Any young person in Korea has, at least once, likely dreamed of becoming a public official. But how much do we know about public officials, and the lives they lead? You might take several days to decide to buy one t-shirt, but how much would you sacrifice yourself if you chose a job that could work at until your retirement? Such a decision would mean you probably need to consider your work-life balance, potential for a retirement pension, and so on, before even starting preparations for the exams for becoming a government worker. Is the career of a public official one you could take up for your entire life? The book under discussion here is for young Koreans who ask that question of themselves, who dream of becoming public officials.
Kim Ji-won (MPP 2020), a passionate KDI school student and public official in Korea, describes his ten years of public service in the book “The Day I Met My Friend Who Wanted to Become a Public Official.”
The author says that real life is about achieving your dreams, and if you are curious about what life might be like after becoming a public official, or if you have specific life goals in your mind, you will be able to take a step closer to your dreams through the reading of his story.
How did you come to publish the book?
It is said that everyone lives with what they want to do in their hearts. My dream was to publish a book; I vaguely thought that I wanted to be an author. However, in Korea, civil servants are not allowed to hold two positions concurrently…but being an author is fine (laughs).
My department team leader is a judge and a writer, who has published several books while also doing his job. Through him, I learned in detail what to do with regards to publishing and working as a public official, and it was then that I was able to embody my dream of publishing books. My first book was, ‘I Decided to Find a Hidden Time Today’, which came out before ‘The Day I Met My Friend Who Wanted to Become a Government Official.’ It was a book that contained tips for how to manage your time, and then the second book was also published simply because I wanted to share my life with those interested in becoming public officials.

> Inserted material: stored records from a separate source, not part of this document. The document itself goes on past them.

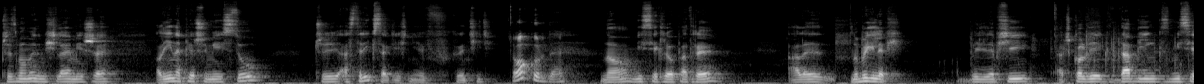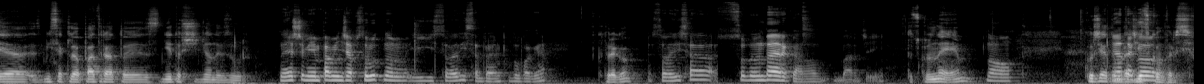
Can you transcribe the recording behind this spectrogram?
Przez moment myślałem jeszcze, ale nie na pierwszym miejscu, czy Asterixa gdzieś nie wkręcić. O kurde. No, misję Kleopatry, ale no byli lepsi. Byli lepsi, aczkolwiek dubbing z misja, z misja Kleopatra to jest niedościgniony wzór. No jeszcze miałem pamięć absolutną i Solarisa brałem pod uwagę. Którego? Solarisa Sodenberga, no bardziej. To z Clooneyem? No, Kurczę, ja tą Ja tego- wersję.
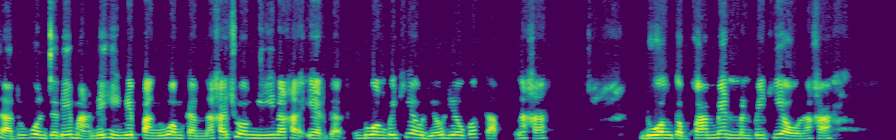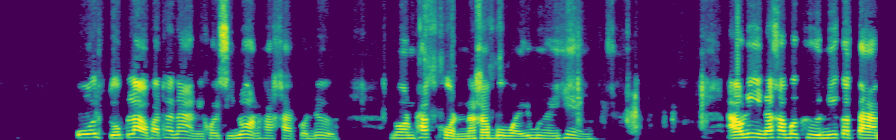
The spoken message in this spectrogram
จ้ะทุกคนจะได้หมานได้เฮงได้ปังร่วมกันนะคะ ช่วงนี้นะคะแอดกับดวงไปเที่ยวเดี๋ยวเดียวก็กลับนะคะ ดวงกับความแม่นมันไปเที่ยวนะคะ โอ้ยจบเล่าวพัฒนานี่คอยสีนอนค่ะค่ะก่อนเด้อนอนพักผ่อนนะคะบไหวเมื่อยแห้งเอานี่นะคะ เมื่อคืนนี้ก็ตาม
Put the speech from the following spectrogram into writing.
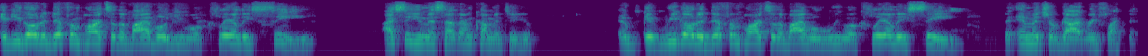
If you go to different parts of the Bible, you will clearly see. I see you, Miss Heather. I'm coming to you. If, if we go to different parts of the Bible, we will clearly see the image of God reflected.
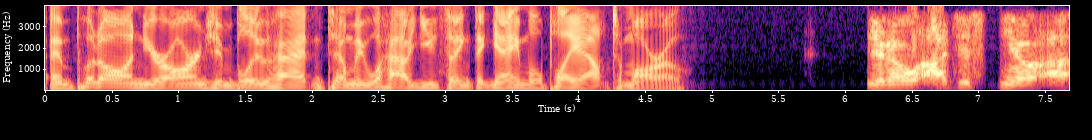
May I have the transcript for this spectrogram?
and put on your orange and blue hat and tell me how you think the game will play out tomorrow. You know, I just you know I,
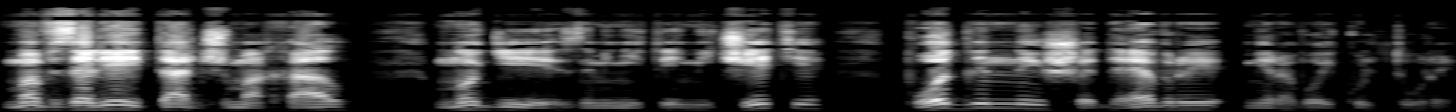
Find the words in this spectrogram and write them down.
Мавзолей Тадж-Махал, многие знаменитые мечети – подлинные шедевры мировой культуры.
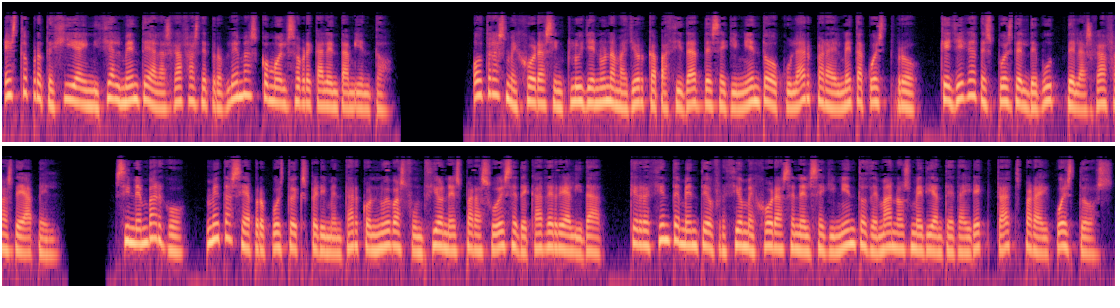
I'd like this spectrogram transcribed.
Esto protegía inicialmente a las gafas de problemas como el sobrecalentamiento. Otras mejoras incluyen una mayor capacidad de seguimiento ocular para el MetaQuest Pro, que llega después del debut de las gafas de Apple. Sin embargo, Meta se ha propuesto experimentar con nuevas funciones para su SDK de realidad, que recientemente ofreció mejoras en el seguimiento de manos mediante Direct Touch para el Quest 2.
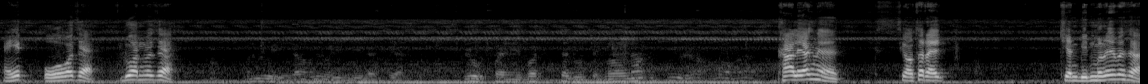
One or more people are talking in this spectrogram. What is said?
ให้เฮ็ดโอว่าจะด้วนว่าจะ มันลุยแล้วมันลุยดีแล้วเสีย ลูกไปบดจะดูเป็นน้อยเนาะค่าแรงเนี่ยเสียวเท่าไหร่เขียนบินมาเลยว่าจะ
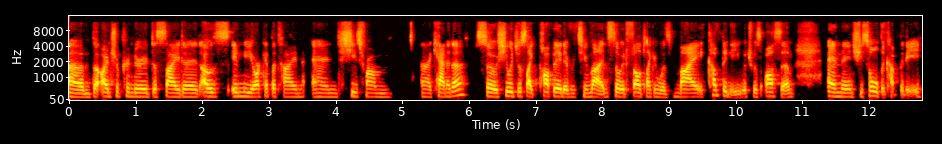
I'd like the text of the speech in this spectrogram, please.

Is the story of Joo Won, the main character in the book, the same as your story?
There are two main characters in the book, along with the people around them. Technically, most of them are me. My thoughts and stories have been expressed as several characters. I did some interviews and research to provide much more interesting stories, but most of it is my story. From the moment I decided to become a government official, to the moment I become one, I honestly remember one single moment in particular. On my first day, when I took the public service examination, I was frustrated that I didn’t even grade it. Thankfully, I got blessed, and I passed the exam, but there were some difficulties as well. Although I do say that I remember everything, I sometimes forget how much I wanted to get this job. ‘Was this really the right thing for me?’ Not only me but also my colleagues around me have the same idea. That’s why I wrote this book.
Joo Won, in the book, decided to become a public official because of what his friend said to him. What made you want to become a public official?
Mostly, I think my parents influenced me. My mother retired after a long career as a public official, and she told me many good things about government employees. Should I call this a sort of cramming education? (laughs) I was torn between working for a private corporation and working as a government official, but I finally felt like it would be more worth it for me to work for the country instead of for a company.
I’d like to hear from you as a government official.
I have been working for ten years now as a government official. In these ten years, I have transferred to a different department three times. The first department was the Institute for Unification Education, under the Ministry of Unification. It plans and hosts events, related to unification, for students in Korea. We designed and hosted many events that gave students a positive view of unification. Now, I am currently working at the Defense Acquisition Program Administration. Like the main character in the book, I wanted to work in different departments, and I was able to put details about transferring jobs in my book because it was my real story.
What do you think is the best thing in your life?
This is a question that has made me think a lot. But, no matter how much I think about it, I think in the end the answer is “love”. I think I have managed my time well because I love time management, which was the topic of the first book. Because I love my precious family, neighbors, and myself, I want to spend each 24 hours – which is given equally, to everyone – meaningfully, and not just let it pass. The reason why I wrote this book is because of love as well: I wanted to share information, because I love people who want to go down the same path. Although becoming a government official is not easy, I hope that my book is even just a bit helpful for those trying to to reach the same goal.
Is there anything you would like to say to those who dream of becoming a government official in Korea?
I have met many colleagues during my ten years of public service. I have seen those who have not thought about life after becoming public officials. Since becoming a public official requires a high score on exams in Korea, not many applicants can think about life after becoming government officials. Even if you tried so hard to get this job, you may feel skepticism after achieving your goal; the position may not be as good as you think it would have been. What you see from the outside is different from what you see inside. So, I would like to ask you to think about what your life could be like after becoming a public official, and this question actually applies to any person. Living life, after pursuing any dream, is essential. You shouldn’t only live for your dreams as a goal, because dreams can just become another means of dreaming, someday.